By the time Doris Lektorich finished decorating her home several years ago, she was already bored with it: "Every room looked alike."
Today, after numerous design classes and two years of effort, her Anaheim Hills home is beautiful--not the least bit boring.
Her secret? Lektorich learned how to maintain design continuity but still make each room exciting on its own. She's one of many Orange County residents learning how to give their homes a custom-decorated look.
Interior designer Valinda Tivenan says many students in her "Designing Your Home" class at Rancho Santiago College want to learn how to decorate their homes because they "are just tired of nothing ever looking right."
And by decorating themselves, they save money.
Do-it-yourself home decorating is a grand American tradition and a necessity for people on a limited budget. But not everyone is good at it. Simply knowing what you like is not enough.
Without a somewhat educated eye to style, color and elementary design principles, the result can be a disappointing hodgepodge. Individual elements may be nice, but somehow they may not connect for that custom look.
But there is hope.
You can learn interior design, and a wealth of resources are available in Orange County to help you. With the proper skills and inside tricks, designing your home interior can be fun and immensely satisfying. And you can do it successfully even on a limited budget.
Local interior design classes range from one-or-two-session seminars, where you can learn design tricks and shopping bargains, to Tivenan's 18-week credit/non-credit course where students learn such design principles as color theory and how to make a room with conflicting elements work.
Other classes run the gamut from sewing for the home to how to design your own kitchen or bath or even lay your own ceramic tile floor. You can learn how to wallpaper, how to upholster, how to stencil and much more.
Lektorich started with Tivenan's introductory class and was so excited by what she learned she continued with other classes.
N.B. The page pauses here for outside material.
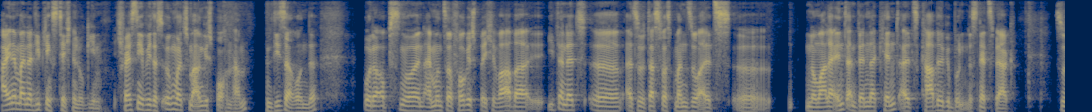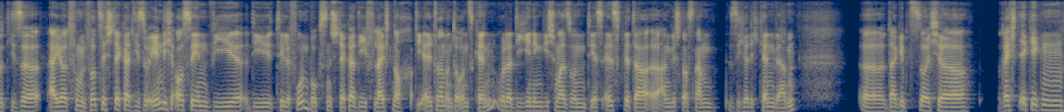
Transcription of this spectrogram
eine meiner Lieblingstechnologien. Ich weiß nicht, ob wir das irgendwann schon mal angesprochen haben in dieser Runde oder ob es nur in einem unserer Vorgespräche war, aber Ethernet, äh, also das, was man so als äh, normaler Endanwender kennt, als kabelgebundenes Netzwerk. So diese RJ45-Stecker, die so ähnlich aussehen wie die Telefonbuchsenstecker, die vielleicht noch die Älteren unter uns kennen oder diejenigen, die schon mal so einen DSL-Splitter äh, angeschlossen haben, sicherlich kennen werden. Äh, da gibt es solche rechteckigen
Now she is close to completing her study to become an interior designer herself.
"The most exciting thing about taking a course in interior design is you find out why people make mistakes and how to prevent yourself from making mistakes," Lektorich says. "You understand why things look good and why they don't."
Lektorich, a former teacher, says she designed her home with a backdrop of four shades of apricot because it's a warm, happy color and good for her personally. She used other colors too, picking up as a dominant color in one room what might have been an accent color in another.
And, with some help from her husband, she did all her own window and wall treatments. In the master bedroom she wanted something "extraordinary" to go with the four-poster bed she selected, and she combined two Victorian styles--bishop's sleeves, fabric draped over a rod and shaped to look like an old-fashioned sleeve, and puddling, where fabric is allowed to fall softly on the floor.
The wall in her guest bedroom looks like wallpaper, but it's not. Lektorich painted the wall in a light apricot color. Then she used a sea sponge dipped in paint to create a design on the wall in two other shades of apricot plus a green accent. In the family room she painted rough-hewn beams a light apricot to give a softer look and blend the vaulted ceiling with her antique furnishings and mementos.
Lektorich says it's hard to determine how much money she saved overall by doing the work herself. She does know, however, that it would have cost her about $25 an hour to hire a painter and that she saved almost $600 by making her own dining room window treatments. She had paid someone $558 to do the sewing on a similar treatment--with a cloud valance and side panels--in her living room, only to discover in the meantime through research that the job wasn't as hard as she thought.
Before Lektorich started all of this, however, she had a plan, a concept of the look she wanted in her home. This is crucial to attaining a custom look and staying within your budget.
Interior designer Elsie Hale says the most important step in designing a home interior is a plan "because if they have a plan, then they don't go about as haphazardly." Hale teaches "Get the Most Out of Your Decorating Dollar" and other design classes for Coastline Community College.
"They need to know what they like," Hale says. "Many people have no idea what they like, so I suggest that they start out on some sort of idea file." Home design publications can be expensive, however. You may want to make periodic trips to your local library to read current publications.
Hale also suggests that even budget do-it-yourselfers consider a two-or-three-hour consultation with an interior designer.